January 2020 Blog
As we close out the decade of the 2010’s, we look back and ask ourselves what are the most important things we have learned? What do we need to change, to build on or to start anew as we expand our reach to serve our ever growing population of older folks who are bearing the burden of chronic and degenerative disorders?
The greatest lesson we have learned is that there is no replacement for friendship. Truly liking one another – even though he or she may be a pain in the you know where – a sense of belonging and a real ownership of a physical space in a community are the pillars to building a vital life.
There are numerous studies coming to the forefront of geriatric research these days focused on isolation as a major issue in depression and other mental illness in the elderly. This focus may have come from the research on Blue Zones which injected community into the mix as a very important factor for healthy longevity. It was this research that gave equal footing to diet, exercise, a sense of purpose and a sense of belonging to a community as factors to a long and happy life. While well worth looking at its conclusions, it is important to understand that there is a another level of isolation beyond that which occurs as we age and we lose parents, friends, siblings and partners when we are challenged by disabilities, by chronic illness, or by chronic pain.
I had the experience of testing two virtual reality programs not too long ago. One was created to emulate the experience of a person who was suffering from a chronic illness and the other suffering from dementia. While those who were also testing the equipment were excited by what they felt the person was experiencing, my take away was much more outward focused. I was more interested in how those around the person were reacting to their loved one’s disability and disorder. Even in these short snippets, it was clear that the mere fact of suffering problem is in and of itself isolating. While the family members ignored the problems their loved one was struggling with, it was a young boy who finally looked at his Grandmother and asked: “ Aren’t you feeling well Gramma?”. Not even the professionals featured in these examples focused on the person.
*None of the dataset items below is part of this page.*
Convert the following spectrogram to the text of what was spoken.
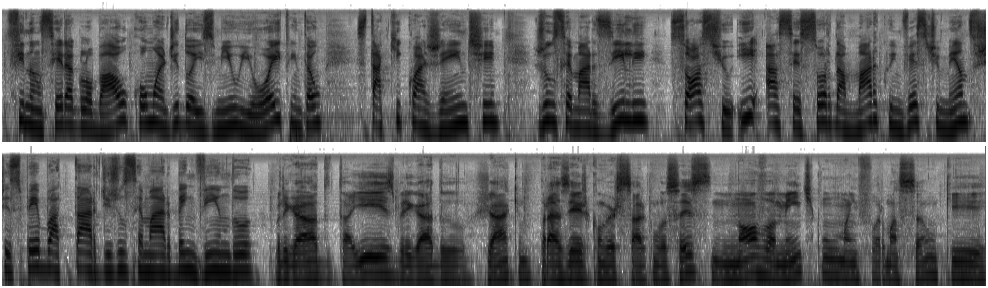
financeira global, como a de 2008. Então, está aqui com a gente Julcemar Zilli, sócio e assessor da Marco Investimentos XP. Boa tarde, Julcemar, bem-vindo. Obrigado, Thaís. Obrigado, Jaque. Um prazer conversar com vocês novamente com uma informação que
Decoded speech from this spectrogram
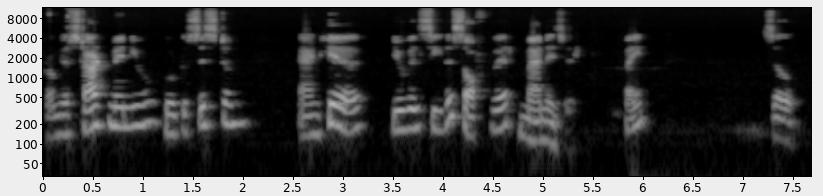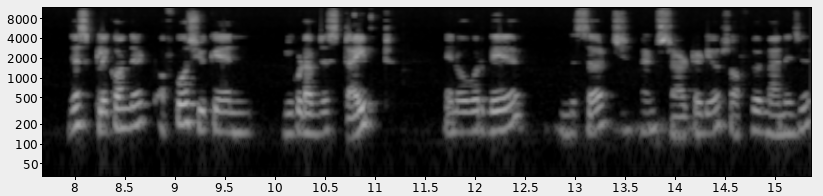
from your start menu go to system and here you will see the software manager. Fine? So just click on that. Of course you can you could have just typed in over there in the search and started your software manager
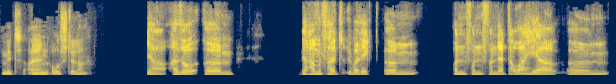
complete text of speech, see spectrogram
mit allen Ausstellern. Ja, also ähm, wir haben uns halt überlegt, ähm, von, von, von der Dauer her ähm,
It is that objectifying behavior that diminishes feelings of worth and control which in term, leads to the isolation and depression that may accompany long term illness.
The lesson we learned is that the community that one finds supports for the individual as person and not a disease may not be the one lived in prior to the diagnosis. It may be that the same friends one had for many years no longer have the patience, the time nor the inclination. We have seen this many times but have also seen that new and important relationships are built and, over time, a new support community helps to understand and deal with this new and challenging world that one have inherited. This allows one to rebuild the feelings of control and the feelings of worth. Rather than being the victim, one becomes the friend, the supporter and the helper for those around them and together they all thrive.
It is this value we can add to each and every client that enters our door and is willing to join in and try. For all of us who are the constant base, the rewards we gain are immeasurable. We are so happy to be expanding and brining this community of caring to so many more in our area. May this New Year bring friendship, support and better health to all.